5 Performance evaluation
This section evaluates the results given by the conversion software. Annotated
examples of the program’s output from each of the four PDF files are given, together
with an analysis of the results. These results are then compared to the results given by
the existing solutions which are covered in section 2.
5.1 Analysis of converted output
Overall, the conversion software was found to produce good results with simple and
moderately complex documents, including the four PDF files that comprise the
conversion material chosen in section 3.3.
In most cases, simple multi-column layouts were correctly detected and the columns
were output in the correct order. More complex layouts, such as the US Military Force
in Columbia article in section 5.5, where an article spans two columns, gave less
successful results. Occasionally, elements on the page such as headers, footers and
captions, appeared in between the columns instead of being recognized as
miscellaneous and moved to the bottom of the page. One major improvement, which
is given as a suggestion for further work, would be to look at graphical elements of the
page such as lines and rectangles. These elements often indicate to the reader where
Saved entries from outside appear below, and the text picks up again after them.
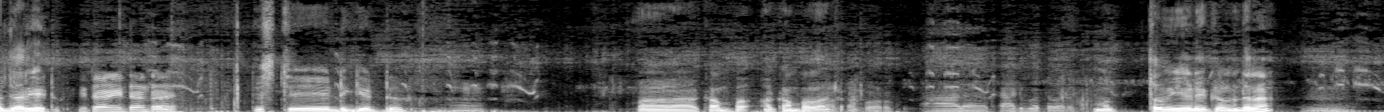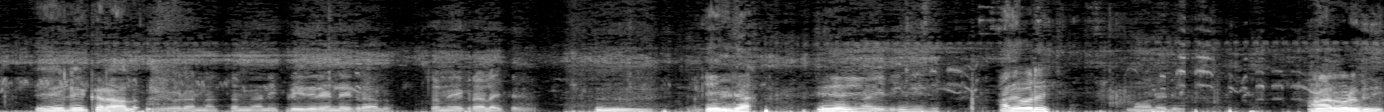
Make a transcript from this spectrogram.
కుజారి గేటు ఇటా ఇటా అంటే. స్టేట్ గేటు ఆ కంప ఆ కంప మొత్తం ఏడు ఎకరాలు అంతేనా? ఏడు ఎకరాలు. తొమ్మిది ఇప్పుడు ఇది రెండు ఎకరాలు. తొమ్మిది ఎకరాలు అవుతుంది. ఏదిదా అది ఎవరిది? మోహన్ రెడ్డి. ఆ, రోడ్డుకి ఇది.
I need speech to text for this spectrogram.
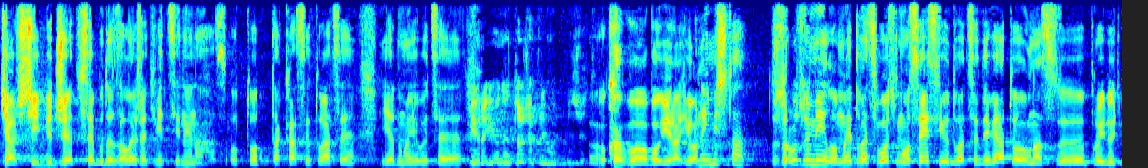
тяжчий бюджет, все буде залежати від ціни на газ. От, от така ситуація. Я думаю, ви це І райони теж приймуть бюджет. Ка- бо- бо і райони, і міста. Зрозуміло. Ми 28 го сесію, 29-го у нас е, пройдуть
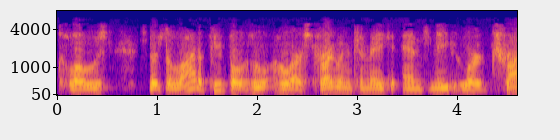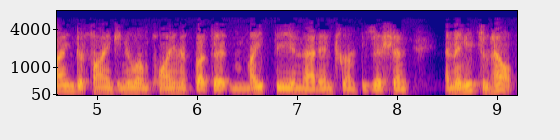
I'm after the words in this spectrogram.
closed. So there's a lot of people who who are struggling to make ends meet, who are trying to find new employment, but that might be in that interim position, and they need some help.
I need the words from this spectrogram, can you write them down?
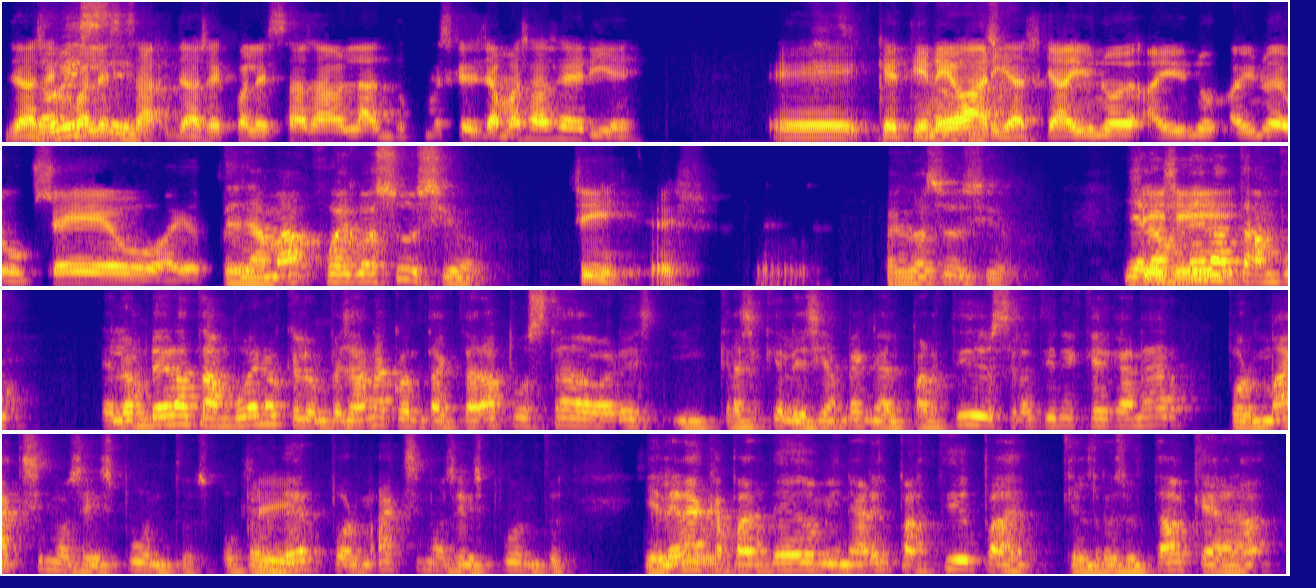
ya sé, cuál está, ya sé cuál estás hablando. ¿Cómo es que se llama esa serie? Eh, que tiene varias, que hay uno, hay uno, hay uno de boxeo, hay otro. Se llama Juego Sucio. Sí, eso. Juego Sucio. Y el, hombre Era tan, el hombre era tan bueno que lo empezaron a contactar apostadores y casi que le decían, venga, el partido usted lo tiene que ganar por máximo seis puntos o perder por máximo seis puntos. Y él era capaz de dominar el partido para que el resultado quedara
different articles start and end.
Most features of the page layout, as described in section 4.5, were detected and
handled correctly. In particular, the line spacing detection algorithm worked very
successfully and did not result in any unwanted new paragraphs. Some of the feature
detection methods, such as the hyphenation detection, corrected some errors but
caused others. This was because, where it met a double barrel word that was wrapped
to the next line (such horse-pistols as described in section 5.3.2) it would still remove
the hyphen and merge the two parts of the word into one. From the information
available to the program it is impossible to tell whether the hyphen should remain in
place or be removed. Only by understanding the text itself can this decision be made.
One solution here would be to use a dictionary of hyphenated words, although this was
beyond the scope of the project.
Similarly, the detection of forced carriage returns depended on the ratio of the line
width to the text width. Therefore, forced carriage returns are not recognized in
longer lines and are merged into a complete line of text. Again, without understanding